We have proven $P(1,1)$ and shown that $P(n,1) \Longrightarrow P(n+1,1)$ for $n \in \mathbb{N}.$ Therefore, $P(n,1)$ for all $n \in \mathbb{N}.$

## Second Inductive Step

Assume $P(n,k)$ for $n,k \in \mathbb{N}.$ We will show that $P(n,k+1)$ follows.

Using $P(n,k),$ we have

\begin{align*} \dfrac{x^n}{(x-a)^{k+1}} &= \dfrac{1}{x-a} \left( \dfrac{x^n}{(x-a)^k} \right) \\[5pt] &= \dfrac{1}{x-a} \left( p(n,k) + f(n,k) \right) \\[5pt] &= \dfrac{p(n,k)}{x-a} + \dfrac{f(n,k)}{x-a}. \end{align*}

We will now re-express each term in the sum above.

Using Pascalâ€™s identity in the form

\begin{align*} \binom{n-1-i}{k-1} = \binom{n-i}{k} - \binom{n-1-i}{k}, \end{align*}

we have

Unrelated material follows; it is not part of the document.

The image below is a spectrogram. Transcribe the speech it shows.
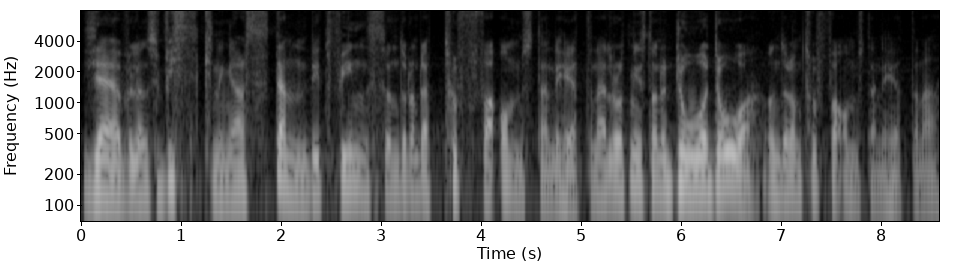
djävulens viskningar ständigt finns under de där tuffa omständigheterna, eller åtminstone då och då under de tuffa omständigheterna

\begin{align*} \dfrac{p(n,k)}{x-a} &= \sum_{i=0}^{n-k} \binom{n-1-i}{k-1} a^{n-k-i} x^i \\[5pt] &= \sum_{i=0}^{n-k} \binom{n-i}{k} a^{n-k-i} x^i - \sum_{i=0}^{n-k} \binom{n-1-i}{k} a^{n-k-i} x^i \\[5pt] &= \sum_{i=-1}^{n-k-1} \binom{n-i-1}{k} a^{n-k-1-i} x^{i+1} - a \sum_{i=0}^{n-k} \binom{n-1-i}{k} a^{n-k-1-i} x^i \\[5pt] &= \binom{n}{k} a^{n-k} + \sum_{i=0}^{n-k-1} \binom{n-i-1}{k} a^{n-k-1-i} x^{i+1} \\[3pt] &\phantom{=} - a\left[ \binom{k-1}{k} a^{-1} x^{n-k} + \sum_{i=0}^{n-k-1} \binom{n-1-i}{k} a^{n-k-1-i} x^i \right] \\[5pt] &= \binom{n}{k} a^{n-k} + x p(n,k+1) - a\left[ 0 + p (n,k+1) \right] \\[5pt] &= \binom{n}{k} a^{n-k} + (x - a) p(n,k+1). \end{align*}

Simplifying the second term in the sum, we have

\begin{align*} \dfrac{f(n,k)}{x-a} &= \sum_{i=\max(k-n,1)}^k \dfrac{\binom{n}{k-i} a^{n-k+i}}{(x-a)^i} \\[5pt] &= \sum_{i=1}^k \dfrac{\binom{n}{k-i} a^{n-k+i}}{(x-a)^i} \textrm{ (introducing terms equal to 0)} \\[5pt] &= \sum_{i=2}^{k+1} \dfrac{\binom{n}{k+1-i} a^{n-k-1+i}}{(x-a)^i} \\[5pt] &= \sum_{i=1}^{k+1} \dfrac{\binom{n}{k+1-i} a^{n-k-1+i}}{(x-a)^i} - \dfrac{\binom{n}{k} a^{n-k}}{x-a} \\[5pt] &= f(n,k+1) - \dfrac{\binom{n}{k} a^{n-k}}{x-a} \textrm{ (removing terms equal to 0)}. \end{align*}

Finally, we substitute into our original sum and reach

\begin{align*} \dfrac{x^n}{(x-a)^{k+1}} &= \dfrac{p(n,k)}{x-a} + \dfrac{f(n,k)}{x-a} \\[5pt] &= \dfrac{\binom{n}{k} a^{n-k} + (x - a) p(n,k+1)}{x-a} + f(n,k+1) - \dfrac{\binom{n}{k} a^{n-k}}{x-a} \\[5pt] &= p(n,k+1) + f(n,k+1), \end{align*}

as desired.

## Second Inductive Conclusion

We have proven $P(n,1)$ and shown that $P(n,k) \Longrightarrow P(n,k+1)$ for $n,k \in \mathbb{N}.$ Therefore, $P(n,k)$ for all $n,k \in \mathbb{N}.$

Tags: